#### RECORDS ####

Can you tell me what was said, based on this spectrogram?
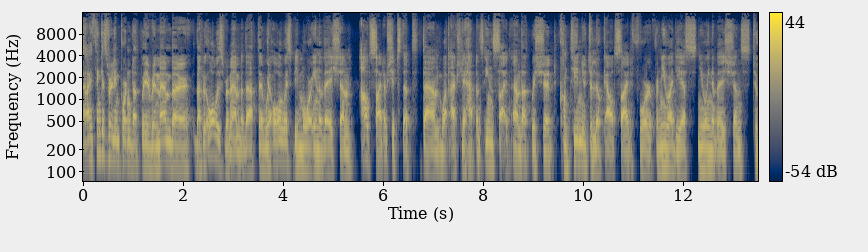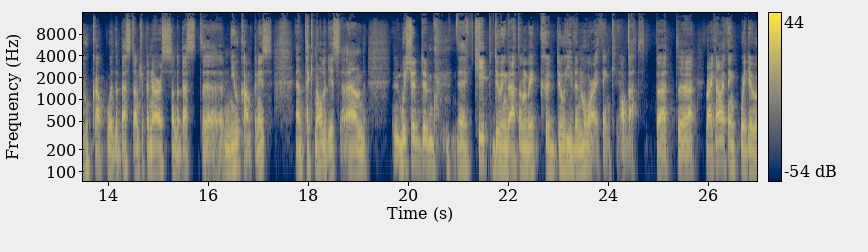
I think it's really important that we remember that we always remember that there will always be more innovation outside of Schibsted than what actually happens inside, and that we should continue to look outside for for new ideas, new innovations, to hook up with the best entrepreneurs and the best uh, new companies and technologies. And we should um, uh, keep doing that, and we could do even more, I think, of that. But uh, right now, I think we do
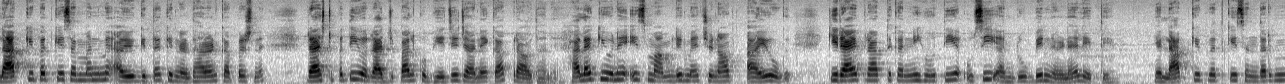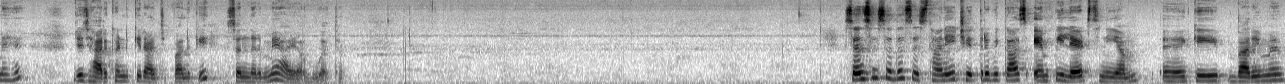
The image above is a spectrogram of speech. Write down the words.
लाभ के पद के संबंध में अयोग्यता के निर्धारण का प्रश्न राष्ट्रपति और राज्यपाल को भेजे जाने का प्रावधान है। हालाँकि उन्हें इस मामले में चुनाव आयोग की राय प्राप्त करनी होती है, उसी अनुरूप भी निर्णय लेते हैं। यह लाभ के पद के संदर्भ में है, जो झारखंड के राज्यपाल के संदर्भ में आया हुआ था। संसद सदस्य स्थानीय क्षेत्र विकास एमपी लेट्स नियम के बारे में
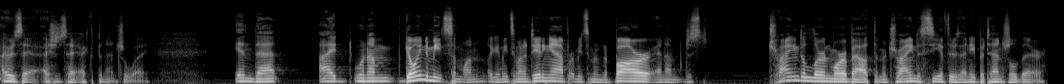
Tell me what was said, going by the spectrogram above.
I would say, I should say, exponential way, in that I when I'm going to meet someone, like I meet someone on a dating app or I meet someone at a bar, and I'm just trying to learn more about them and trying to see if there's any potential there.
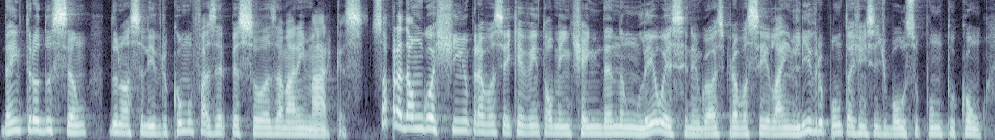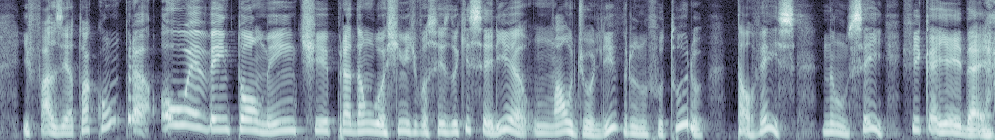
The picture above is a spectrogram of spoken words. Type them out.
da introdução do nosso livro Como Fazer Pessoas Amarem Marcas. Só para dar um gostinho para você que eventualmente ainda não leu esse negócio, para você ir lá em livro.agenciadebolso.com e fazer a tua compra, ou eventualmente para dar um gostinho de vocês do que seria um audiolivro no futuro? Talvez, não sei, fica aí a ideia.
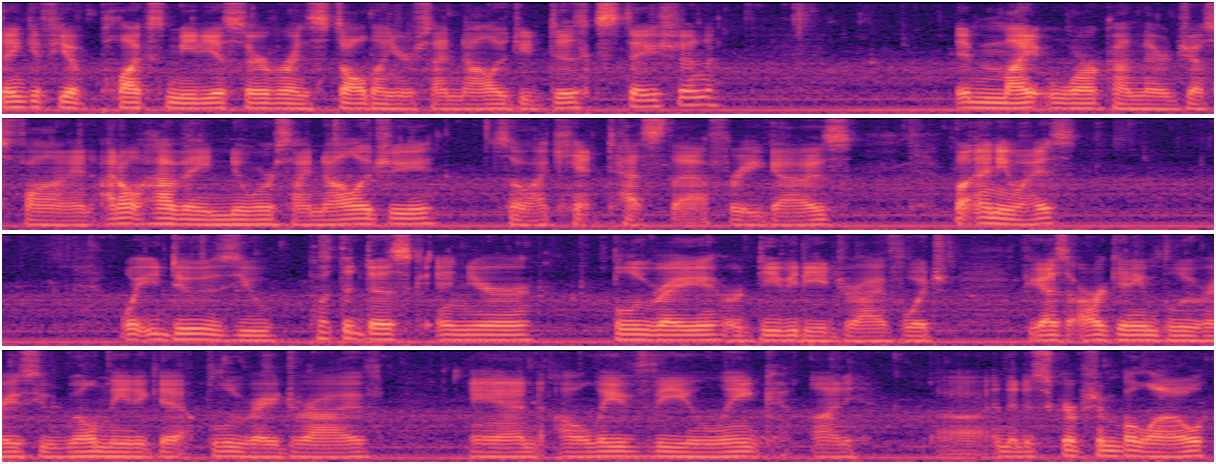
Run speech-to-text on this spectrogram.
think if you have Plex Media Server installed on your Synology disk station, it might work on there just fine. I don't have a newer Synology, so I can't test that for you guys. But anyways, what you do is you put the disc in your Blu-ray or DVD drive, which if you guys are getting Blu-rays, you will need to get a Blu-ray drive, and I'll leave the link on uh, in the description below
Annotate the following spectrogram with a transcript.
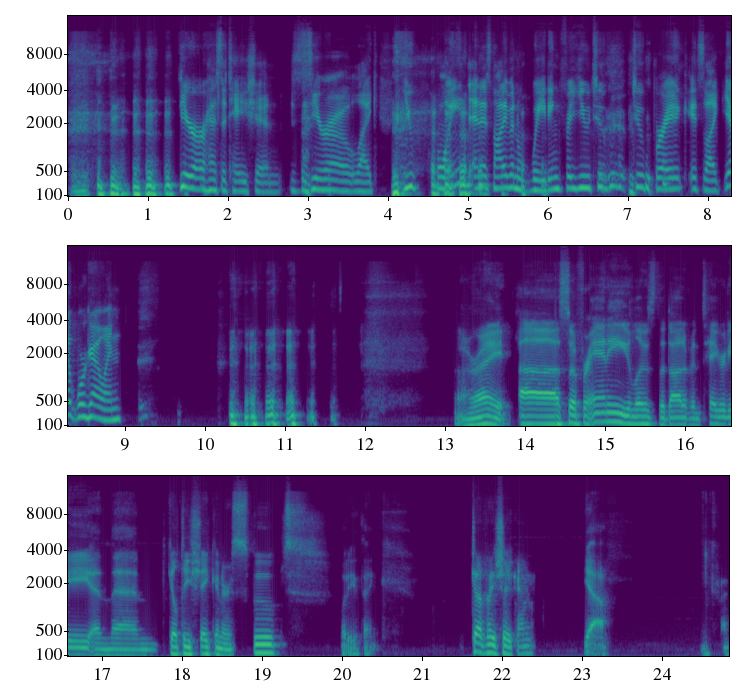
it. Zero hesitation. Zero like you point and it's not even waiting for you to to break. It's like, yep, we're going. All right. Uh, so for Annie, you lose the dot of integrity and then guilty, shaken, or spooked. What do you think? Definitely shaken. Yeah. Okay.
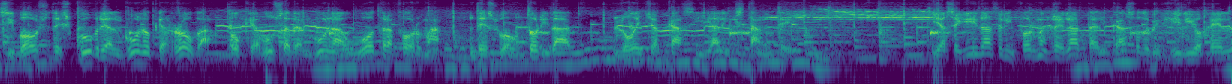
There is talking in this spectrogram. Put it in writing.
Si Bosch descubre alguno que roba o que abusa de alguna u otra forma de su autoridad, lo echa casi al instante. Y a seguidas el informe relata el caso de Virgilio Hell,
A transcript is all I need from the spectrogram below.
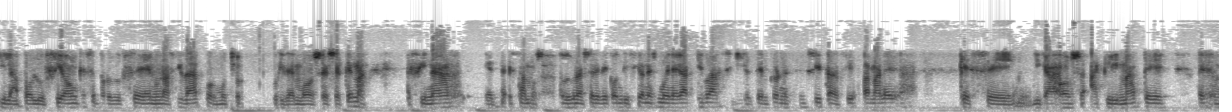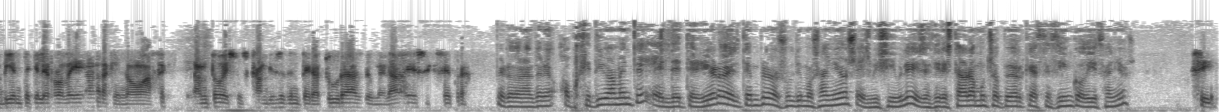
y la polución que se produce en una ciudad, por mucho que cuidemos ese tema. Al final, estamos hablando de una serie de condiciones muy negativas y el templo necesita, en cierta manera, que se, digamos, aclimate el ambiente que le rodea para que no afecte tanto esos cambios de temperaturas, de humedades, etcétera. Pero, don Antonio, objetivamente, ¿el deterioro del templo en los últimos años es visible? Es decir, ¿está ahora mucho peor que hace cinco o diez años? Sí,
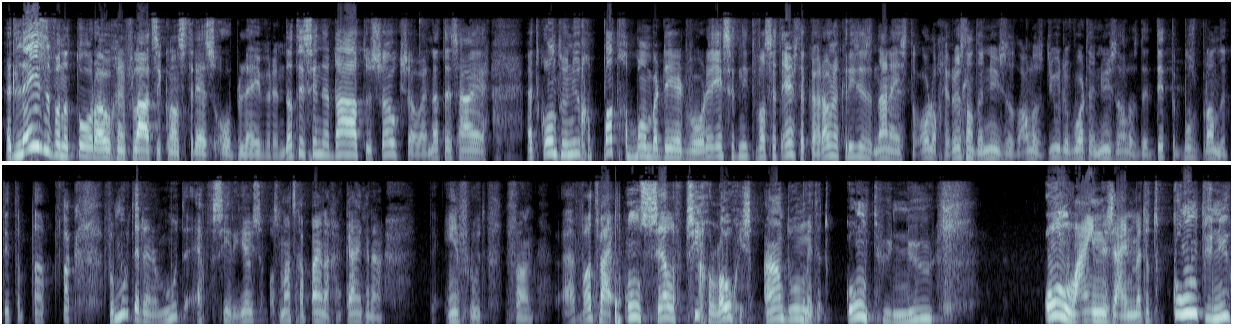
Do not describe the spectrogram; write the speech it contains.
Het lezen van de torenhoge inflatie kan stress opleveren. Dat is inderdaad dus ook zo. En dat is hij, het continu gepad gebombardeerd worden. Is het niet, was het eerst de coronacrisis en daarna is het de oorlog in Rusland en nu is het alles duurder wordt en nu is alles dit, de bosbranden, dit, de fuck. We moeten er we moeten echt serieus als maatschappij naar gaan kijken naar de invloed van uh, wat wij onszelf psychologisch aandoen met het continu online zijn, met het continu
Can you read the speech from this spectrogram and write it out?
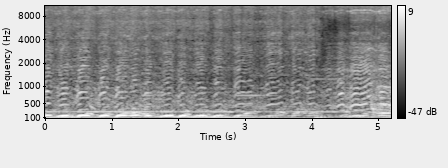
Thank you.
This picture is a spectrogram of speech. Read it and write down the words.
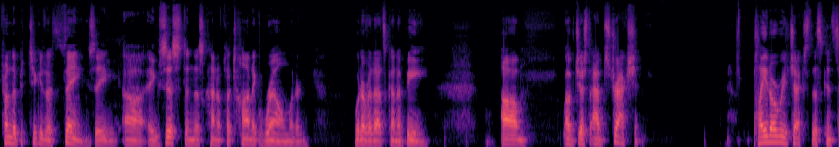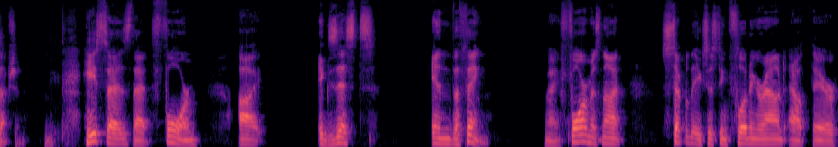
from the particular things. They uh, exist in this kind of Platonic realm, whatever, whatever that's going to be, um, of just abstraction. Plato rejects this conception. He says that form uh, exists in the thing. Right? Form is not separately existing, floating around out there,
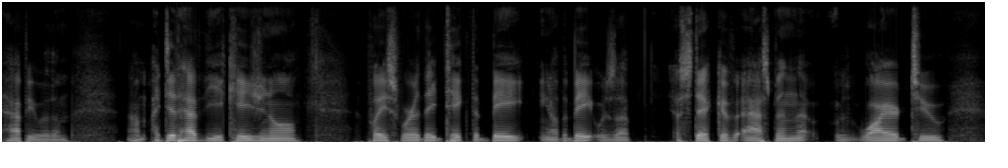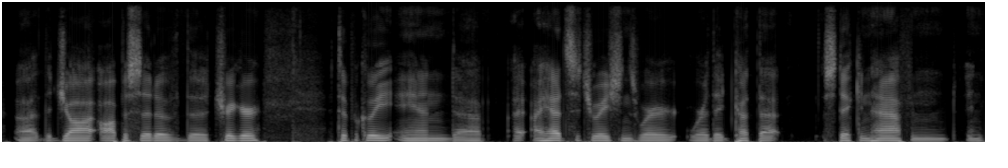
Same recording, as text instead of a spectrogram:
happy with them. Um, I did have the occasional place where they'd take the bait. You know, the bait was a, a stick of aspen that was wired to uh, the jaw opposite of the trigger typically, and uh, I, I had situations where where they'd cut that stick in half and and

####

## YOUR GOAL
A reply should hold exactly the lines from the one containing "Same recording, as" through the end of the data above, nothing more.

## EXERCISE ANSWER
Same recording, as text instead of a spectrogram:
happy with them. Um, I did have the occasional place where they'd take the bait. You know, the bait was a, a stick of aspen that was wired to uh, the jaw opposite of the trigger typically, and uh, I, I had situations where where they'd cut that stick in half and and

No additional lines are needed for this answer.